TASK GOAL
Going down the listing below, print exactly each line from the one with "The above spectrogram" up to and including the one with "Transcribed speech from this spectrogram", and skip the rest.

RECORDS FOR THE TASK
-------------------------

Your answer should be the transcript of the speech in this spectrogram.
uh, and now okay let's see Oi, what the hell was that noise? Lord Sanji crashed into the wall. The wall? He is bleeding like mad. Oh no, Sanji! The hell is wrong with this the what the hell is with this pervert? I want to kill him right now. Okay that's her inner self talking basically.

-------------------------

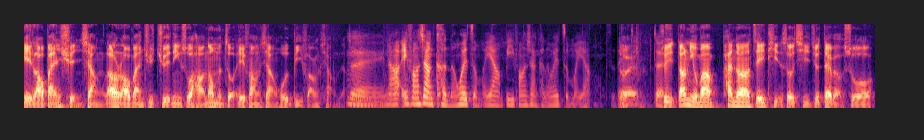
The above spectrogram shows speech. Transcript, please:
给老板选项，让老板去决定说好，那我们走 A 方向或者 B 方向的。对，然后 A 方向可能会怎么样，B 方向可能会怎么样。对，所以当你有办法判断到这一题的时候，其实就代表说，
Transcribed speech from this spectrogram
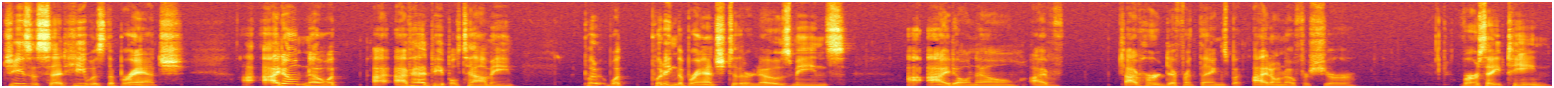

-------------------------

FINAL ANSWER
The above spectrogram shows speech. Transcript, please:
给老板选项，让老板去决定说好，那我们走 A 方向或者 B 方向的。对，然后 A 方向可能会怎么样，B 方向可能会怎么样。对，所以当你有办法判断到这一题的时候，其实就代表说，
Transcribed speech from this spectrogram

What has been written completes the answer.